Dominated by Fernand Léger’s giant canvas, Trapeze artists,this gallery assembles works around the themes of modernism, geometry and the city. Jean Tinguely’s mischievous ‘Meta-mechanical sculpture’ is a deliberate travesty of mechanical precision—it shudders and moves unpredictably, the sire sprockets bend and jump the cogs—and if the machine were allowed to run continuously, it would destroy itself. Joseph Albers and Fritz Glarner explore colour and geometry, and the relationships between colour and shape.

The planar and linear elements of Gerrit Rietveld’s chair—part of an ensemble of furnishings shown in Berlin in 1923—are highlighted by black, white and grey paint. Sophie Taeuber-Arp’s Vertical and horizontal composition is related to designs for the stained glass windows for a café. Elsewhere in this sweep of abstraction, Amédée Ozenfant’s pearlescent vessels and a still life by Giorgio Morandi hang adjacent to a showcase with highlights from the decorative arts collection such as Frank Lloyd Wright’s window, made for the Avery Coonley Playhouse.

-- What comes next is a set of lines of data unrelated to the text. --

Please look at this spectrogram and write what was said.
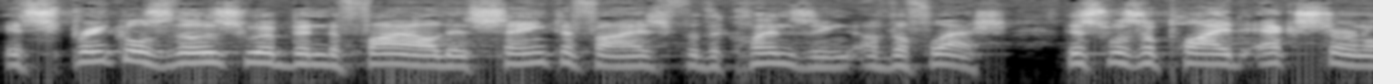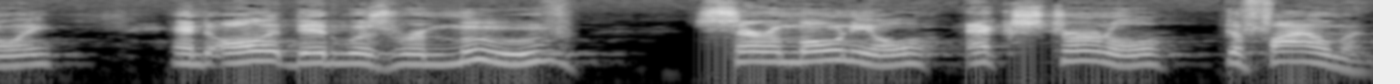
It sprinkles those who have been defiled. It sanctifies for the cleansing of the flesh. This was applied externally, and all it did was remove ceremonial external defilement.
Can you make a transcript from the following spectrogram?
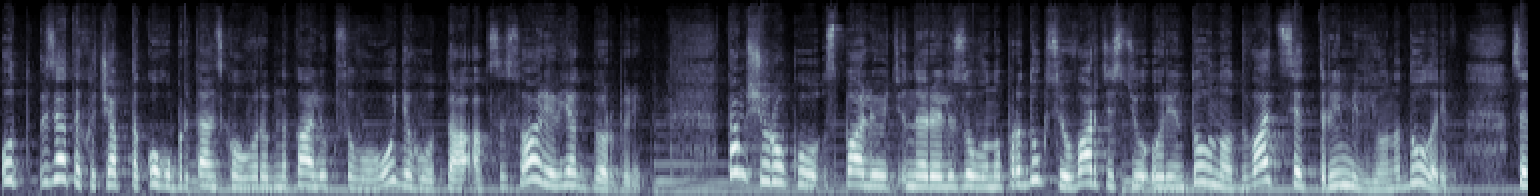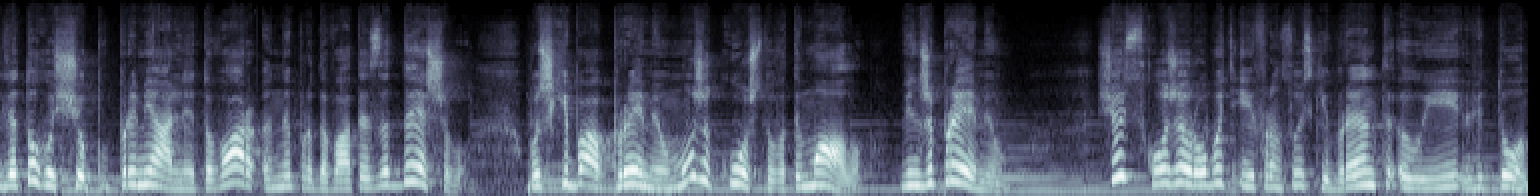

Design and the decorative arts flourished in response to the modernist movement. Objects produced by the collective of architects and artists known as the Vienna Secession are underpinned by a strong reductive geometry. The Bauhaus school of art, design and architecture sought to unite the artistic and practical elements of design, making no distinction between art and craft. Art Deco designers used modern materials and industrial processes to create a highly expressive and decorative aesthetic which manifested itself in all aspects of the decorative arts and architecture.